“Tensions within communities and concerns of retribution mean people do not feel safe to return home,” said Erin Weir, Protection and advocacy advisor with the Norwegian Refugee Council. “That the constant power shifts – one day an area belongs to the rebels, the other day it is back in government hands – means people might feel secure one minute, the next they are inclined to flee again.”

This ongoing crisis with rebels in Northern Mali is often ignored by the public as other issues receive more coverage from media outlets. Yet, staff members of the Red Cross were attacked in the area earlier this year, which resulted in the stoppage of food distribution to the regions of Gao, Kidal and Timbuktu.

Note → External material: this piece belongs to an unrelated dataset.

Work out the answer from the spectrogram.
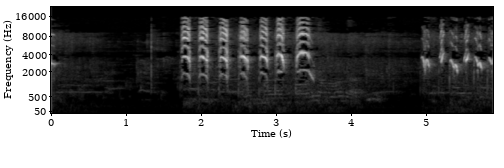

This left 11 percent of the population, or 1.9 million people, in need of food assistance.

Similar attacks have also interrupted food distribution by the World Food Program.

Just under 250,000 people in the north are considered food insecure, and approximately two-thirds of those people are defined as in ‘crisis.’ This is only worsened by the fact that operations in Mali are underfunded by one-third.

“The recent fighting has set back the humanitarian situation and deepened the crisis,” Weir said. “Services in the north are still restricted and access to health care, education and markets are limited, not to mention food insecurity that is affected by recent displacement.”

While there are countless other humanitarian crises taking place around the world, the world cannot forget those that still haven’t been completely resolved.

While progress might be slow, the recent conflicts with rebels in Northern Mali only show how long and hard the road to recovery is. Further work is needed in order to ensure that the hard-won progress is not lost.

– Andre Gobbo
Sources: IRIN, The Economist, The Guardian
Photo: AlJazeera